Despite this, however, doubts remained – not just in the minds of those who knew DeSalvo, but also of those who cared to look at the case with an open mind. There was not a shred of physical evidence to link DeSalvo with any of the victims. Not a single witness could place him at the scene of, or indeed anywhere near, that of the murders. Those witnesses who had seen suspicious activity around the victims’ apartments were shown photographs of DeSalvo. All of them, to a man, failed to recognise him.
In addition, there was one startling piece of evidence which, despite DeSalvo’s apparent intimate knowledge of the crimes, he did not know. In at least two of the victims’ homes, extinguished cigarettes of the Salem brand had been found. Given that the victims did not smoke, they could only have belonged to the killer. Albert DeSalvo was asked if he smoked. He did not.
But something even more startling was about to occur. Two eyewitnesses, who had given police a description of a man whom they had seen entering one of the victim’s apartments and had spoken to, were taken to the Bridgewater facility to identify DeSalvo. What they did not know was that George Nassar would also be there. Both witnesses were adamant. They did not recognise DeSalvo…but George Nassar on the other hand. He was most definitely the man they had seen and spoken to.
On January 18, 1967, Albert DeSalvo was jailed for life after being found guilty of assault and armed robbery. The fact that no corroborative evidence to support his confession could be provided in court, meant that he was never formally charged with being “The Boston Strangler”. Because the jury believed that he was legally sane, DeSalvo would serve his sentence in prison, rather than his preferred psychiatric hospital.
Albert DeSalvo was serving his life sentence in Walpole State Prison, a maximum security facility now known as MCI-Cedar Junction. In 1973, he called two people – a man called Robey who had worked on The Strangler case – and a reporter. He asked them to meet with him at the prison the next day. He said he could not carry on any longer and he was going to tell them who “The Boston Strangler” really was.
That night, Albert DeSalvo was stabbed to death.
Robey said “He had asked to be placed in the infirmary under special lockup about a week before. Something was going on within the prison, and I think he felt he had to talk quickly. There were people in the prison, including guards, that were not happy with him…Somebody had to leave an awful lot of doors open, which meant, because there were several guards one would have to go by, there had to be a fair number of people paid or asked to turn their backs or something. But somebody put a knife into Albert DeSalvo’s heart sometime between evening check and the morning.”
In December 2001, Albert DeSalvo’s body was exhumed and DNA samples taken. These were then checked against tiny samples of DNA taken from one of the murder victims. They did not match.
Albert DeSalvo was a burglar, a rapist and a braggart, and would today have received treatment for what would be recognised as a sex addiction. However, in spite of all his machinations, all the evidence points to one startling fact. He was not, and is not, a killer.
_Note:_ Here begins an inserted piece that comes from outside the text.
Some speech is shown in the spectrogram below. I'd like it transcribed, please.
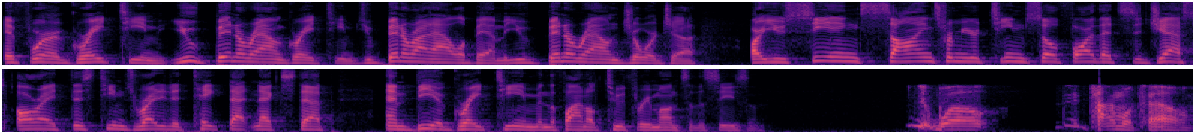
if we're a great team. You've been around great teams. You've been around Alabama. You've been around Georgia. Are you seeing signs from your team so far that suggest, all right, this team's ready to take that next step and be a great team in the final two, three months of the season? Well, time will tell.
A few years before his death, Albert DeSalvo wrote this poem. Perhaps he had realised the true ramifications of holding up his hands to a crime he did not commit and was sick of prison life.
Here is the story of the Strangler, yet untold,
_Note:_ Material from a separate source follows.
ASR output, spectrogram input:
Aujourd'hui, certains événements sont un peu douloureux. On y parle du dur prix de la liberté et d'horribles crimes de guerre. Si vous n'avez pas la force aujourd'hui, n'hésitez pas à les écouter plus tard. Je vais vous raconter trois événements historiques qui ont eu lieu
The man who claims he murdered thirteen women,
young and old.
The elusive Strangler, there he goes,
Where his wanderlust sends him, no one knows
He struck within the light of day,
Leaving not one clue astray.
Young and old, their lips are sealed,
Their secret of death never revealed.
Even though he is sick in mind,
He’s much too clever for the police to find.
To reveal his secret will bring him fame,
But burden his family with unwanted shame.
Today he sits in a prison cell,
Deep inside only a secret he can tell.
People everywhere are still in doubt,
Is the Strangler in prison or roaming about?